Sometimes, after I’d help mom dress, she’d ask me to start on dinner after returning from school. She’d give me simple recipes, something even I could do. Minestrone for one.
This would be my contribution to our family’s new beginnings.
Would you like to see more recipes like minestrone? Check out the recipe index. I recommend Herzegovian mushroom soup (we are talking mushrooms, tomatoes, celery and parsley chunked up and simmered sweetly), or the traditional Bey’s soup (okra like you’ve never seen it before).Print
- 4 carrots (peeled and diced)
- 1 large onion (peeled and diced)
- 1/2 pound ground beef (or veal)
- 8 ounces green beans (cut into thirds)
- 2 large potatoes (peeled and diced)
- 8 ounces red beans (canned)

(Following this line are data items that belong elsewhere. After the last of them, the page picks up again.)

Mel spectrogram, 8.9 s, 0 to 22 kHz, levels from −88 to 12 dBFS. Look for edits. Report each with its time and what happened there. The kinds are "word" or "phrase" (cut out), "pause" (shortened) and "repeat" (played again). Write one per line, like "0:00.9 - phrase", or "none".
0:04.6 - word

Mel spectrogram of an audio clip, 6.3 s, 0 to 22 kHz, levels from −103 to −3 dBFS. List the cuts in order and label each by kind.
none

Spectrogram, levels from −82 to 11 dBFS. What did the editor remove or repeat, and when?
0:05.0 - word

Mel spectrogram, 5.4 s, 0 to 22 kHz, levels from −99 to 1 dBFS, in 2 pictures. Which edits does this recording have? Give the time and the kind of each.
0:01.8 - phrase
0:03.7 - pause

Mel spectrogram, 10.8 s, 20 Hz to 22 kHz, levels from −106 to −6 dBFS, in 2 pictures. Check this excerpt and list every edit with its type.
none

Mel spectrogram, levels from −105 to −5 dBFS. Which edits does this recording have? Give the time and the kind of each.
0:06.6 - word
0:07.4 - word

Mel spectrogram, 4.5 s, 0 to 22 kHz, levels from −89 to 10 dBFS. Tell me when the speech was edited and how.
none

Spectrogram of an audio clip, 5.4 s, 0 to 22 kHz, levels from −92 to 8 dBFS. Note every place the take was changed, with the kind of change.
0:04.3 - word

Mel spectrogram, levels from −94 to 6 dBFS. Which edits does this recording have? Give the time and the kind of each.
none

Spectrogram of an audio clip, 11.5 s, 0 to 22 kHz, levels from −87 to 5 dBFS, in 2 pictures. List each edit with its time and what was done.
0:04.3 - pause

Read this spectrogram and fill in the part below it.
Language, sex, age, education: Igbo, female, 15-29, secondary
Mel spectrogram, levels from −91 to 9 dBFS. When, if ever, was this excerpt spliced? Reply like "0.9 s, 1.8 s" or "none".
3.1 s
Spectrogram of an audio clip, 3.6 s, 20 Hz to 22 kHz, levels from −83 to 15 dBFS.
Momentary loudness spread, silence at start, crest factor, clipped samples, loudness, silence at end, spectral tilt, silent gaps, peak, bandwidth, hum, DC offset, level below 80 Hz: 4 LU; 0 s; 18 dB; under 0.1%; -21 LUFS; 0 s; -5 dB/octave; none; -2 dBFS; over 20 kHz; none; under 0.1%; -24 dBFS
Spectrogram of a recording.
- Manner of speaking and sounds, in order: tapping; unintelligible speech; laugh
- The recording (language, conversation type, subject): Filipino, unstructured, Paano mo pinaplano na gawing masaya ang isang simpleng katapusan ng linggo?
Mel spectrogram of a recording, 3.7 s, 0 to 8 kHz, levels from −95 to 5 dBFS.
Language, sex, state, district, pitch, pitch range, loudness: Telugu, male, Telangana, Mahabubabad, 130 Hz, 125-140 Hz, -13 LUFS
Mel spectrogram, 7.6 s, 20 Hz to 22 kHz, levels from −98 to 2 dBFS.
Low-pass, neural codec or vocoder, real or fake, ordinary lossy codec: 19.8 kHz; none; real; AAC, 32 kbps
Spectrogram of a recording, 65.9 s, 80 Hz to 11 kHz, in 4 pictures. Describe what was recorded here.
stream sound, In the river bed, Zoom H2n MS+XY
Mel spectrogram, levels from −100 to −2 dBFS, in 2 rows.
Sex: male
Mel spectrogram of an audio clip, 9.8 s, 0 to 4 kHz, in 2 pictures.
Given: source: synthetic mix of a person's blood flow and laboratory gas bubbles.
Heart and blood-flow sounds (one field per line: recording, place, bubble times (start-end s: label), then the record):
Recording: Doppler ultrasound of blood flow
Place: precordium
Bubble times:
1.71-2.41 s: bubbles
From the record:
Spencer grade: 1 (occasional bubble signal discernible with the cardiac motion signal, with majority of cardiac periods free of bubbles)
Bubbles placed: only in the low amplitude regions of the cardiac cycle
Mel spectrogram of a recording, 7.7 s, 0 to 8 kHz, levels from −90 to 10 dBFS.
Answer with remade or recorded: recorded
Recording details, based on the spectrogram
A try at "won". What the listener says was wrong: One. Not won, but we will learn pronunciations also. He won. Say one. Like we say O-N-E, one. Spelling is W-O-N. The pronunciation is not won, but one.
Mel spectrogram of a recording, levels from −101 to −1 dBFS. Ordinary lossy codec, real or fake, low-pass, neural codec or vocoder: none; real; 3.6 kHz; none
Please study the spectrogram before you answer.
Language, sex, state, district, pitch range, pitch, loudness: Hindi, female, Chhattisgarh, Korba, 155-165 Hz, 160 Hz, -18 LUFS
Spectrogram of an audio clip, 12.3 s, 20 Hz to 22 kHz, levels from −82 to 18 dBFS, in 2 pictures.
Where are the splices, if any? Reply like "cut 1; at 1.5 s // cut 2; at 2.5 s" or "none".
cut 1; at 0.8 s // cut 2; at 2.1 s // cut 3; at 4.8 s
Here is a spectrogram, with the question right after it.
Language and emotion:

- 8 ounces cannoli beans (canned)
- 4 ounces peas
- 4–6 ounces tomato sauce
- 3 tomatoes (peeled and diced)
- 1 tablespoon tomato paste
- 1 tablespoon sugar
- 2 tablespoons parsley
- 1 teaspoon salt
- 1/2 teaspoon pepper
- (Optional) 5-6 ounces elbow pasta (or other soup pasta)
- (Optional) Sour cream
- Peel and dice all vegetables. Cut ends off green beans, and cut each into 2-3 parts. If using canned vegetables, place in coriander and wash thoroughly.
- Oil a large pot and simmer onion and carrot on medium until onion crystalizes (about 10 minutes). Add beef and continue simmering for 5 minutes. Meanwhile, mark an x on bottom of tomatoes and bring to boil in a separate pot. As soon as their skin starts shriveling, take out, place under cold water, and skin. Dice, and keep juices.
- Add green beans to the large pot, stir and continue simmering for 5 minutes. Add water as necessary to prevent burning. (You’ll be adding about 1 cup of water during simmering, and 4 cups near the end.)
- Add potatoes and simmer another 5 minutes. Add a little bit of water.
- Add beans and peas and simmer another 5 minutes. Add a little bit of water.
- Add tomatoes, tomato sauce and paste. Also add 5 cups of water. Stir vigorously. Add in the seasonings and bring the temperature up to high. Keep on high for 10 minutes.
- Bring to low and put in elbow pasta. Leave to simmer for another 10-15 minutes. Taste to make sure the seasonings are to your liking. Add more if necessary.
- Serve hot, with sour cream (optional), and a nice piece of bread.
Meat is also optional. Removing it you make this into a great vegetarian soup.
This soup is thick enough to be the main course with a nice chunk of bread. Alternatively, eat it as an appetizer.
If you have different vegetables, and are missing a few on the list, that’s fine. This is a very forgiving soup. But keep it to beans, and celery for example. This isn’t exactly a soup for cauliflower or broccoli.
It tastes the best the following day. If you opt for this, don’t put pasta in the first day. Instead, when you’re warming up the soup the following day, throw in a few handfuls of pasta and wait for it to soften up.
If you prefer using dried beans, make sure to soak them in water for at least a few hours before use.